Russell Arben Fox has treated us to his reflections of the recently concluded APSA here. It would be surprising if there were anything as thematic as what he reports here, given that the Association's annual meeting is a sprawling and massive sea of academics who at best gather in cliques of academic specialty, ideological similarity, or graduate school memories.
But, perhaps at least by the sheer fact of its name, there was in the past one common thing that held the Association together: at one point, it might have been understood what the word "American" meant in the association's title. "American" designated an association that was physically located in, and even derived its identity from, the United States of America. While not limited to American citizens or faculty working in America, the designation indicated at the very least that the Association was born in the recognition of the basic claims and reality of nations.
In holding the recent conference in Toronto, Canada, the Association (and, by extension, the profession) has implicitly raised a question about this basic identification. I say "implicitly" because I know of no sustained discussion of the decision to place the Association meeting outside of the United States. Recently the decision to site the conference in New Orleans in 2011 received discipline-wide scrutiny because of perceptions that Louisiana law would make it an unwelcome location for gays; however, the decision to locate the recently concluded meeting in Canada received little comparable scrutiny (a small "retaliation" protest raised questions about academic free speech in light of Canada's "Human Rights Commissions," but was summarily dismissed by the Association and received only modest attention. Most of its signatories attended the conference).
Coming on the wake of a panel at last year's meeting in which it was discussed - and an Association committee was formed to explore - whether the subfield of "American Government" should be eliminated as an outmoded nation-centered field that gives undue recognition or stress upon a particular place, the Association's under-discussed decision to site the annual meeting in Canada gives pause. "Political Science" - like all the social sciences - was created under the aspiration to treat human phenomena with the same form of scientific objectivity, analysis, and rigor as was taking place in the natural sciences. A distinctive feature of the natural sciences is its universality - what is discovered by a particular researcher in one place is and ought to be available and replicable by a researcher anywhere else on the globe.

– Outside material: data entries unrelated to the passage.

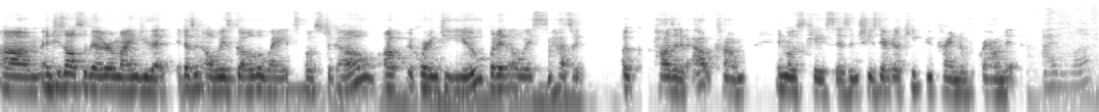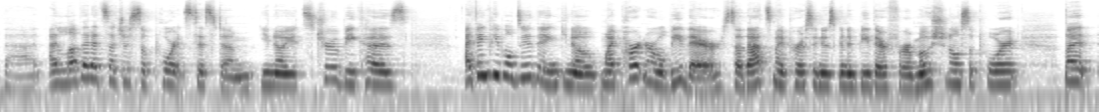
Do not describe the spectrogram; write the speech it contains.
Um, and she's also there to remind you that it doesn't always go the way it's supposed to go, uh, according to you, but it always has a, a positive outcome in most cases and she's there to keep you kind of grounded. I love that. I love that it's such a support system. You know it's true because i think people do think you know my partner will be there so that's my person who's going to be there for emotional support. But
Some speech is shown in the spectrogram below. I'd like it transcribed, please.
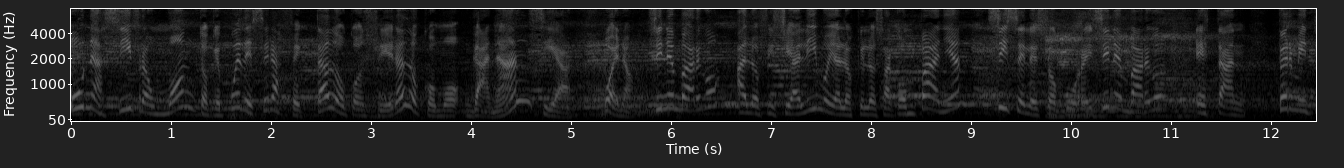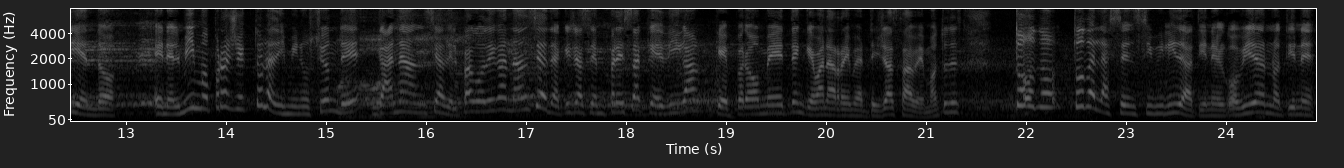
una cifra, un monto que puede ser afectado o considerado como ganancia. Bueno, sin embargo, al oficialismo y a los que los acompañan sí se les ocurre y sin embargo están permitiendo en el mismo proyecto la disminución de ganancias, del pago de ganancias de aquellas empresas que digan que prometen que van a reinvertir, ya sabemos. Entonces, todo, toda la sensibilidad tiene el gobierno, tiene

Scientists often consider themselves to be a society of investigators who transcend place and time.
By contrast, the study of human things - especially politics - at least in its inception implied the recognition of the reality of human particularlity - meaning place, history, culture, politics, identity, loyalty, exclusion, patriotism, war, solidarity, and so on. The American Political Science Association was born of a mixed or even confused mandate: aspire to the objective, universal and disembodied condition of the natural sciences in the study of the human phenomenon of politics. If the word "Science" in the title "American Political Science Association" implied one way of being in the world, the other three words - "American," "Political," and "Association" - cut against the implications of that particular vocation. If largely understated, it was long understood that the field of American Government was legitimate because it mattered where one lived, and further, that one's students know more about one's own polity than those of other nations. Citizenship was a large component in the consideration of what mattered.
The decision to site the most recent meeting in Canada was largely treated - if discussed at all - as an administrative and possibly tourist matter, a decision to encourage international comity. However, implicitly it raises some large questions that have gone largely unexplored. At this point in the history of the Association, does it make sense to continue to call it the "American" Political Science Association. Given drifts in the profession away from implicit recognition of the legitimacy of place and history and citizenship, why retain this marker of distinction? Does the decision to site the most recent meeting in Canada imply that we have become the North American Political Association? If so, is this not an offensive exclusion of Central and South America? At that point, why limit it at all to the Americas? How can it be further justified to hold the vast majority of annual meetings in the United States?
The Association and many of its members would doubtless tut-tut that any such prospects were clearly not the intention in its generous decision to spread some of its wealth and legitimizing aura north of the border. However, it's precisely by leaving the issue unexplored and underarticulated that the Association is sending strong signals about (at the very least) its tendency to be intentionally subject to the prevailing winds of transnationalism, globalism and cosmopolitanism. The aim is to be placeless, to show ourselves - as true scientists - to be citizens of the world, belonging at once everywhere and nowhere.
For the first time in probably 20 years, I did not attend this year's conference. I gladly remained home with family and friends on Labor Day weekend, ate barbeque, drank beer, saw a baseball game (appropriately enough, the team that was once located in Canada and is now housed in the nation's capital), and flew the American flag in honor of the American worker. On that weekend at least, I decided to behave as a father, husband, neighbor and citizen - and decidedly, not as a scientist.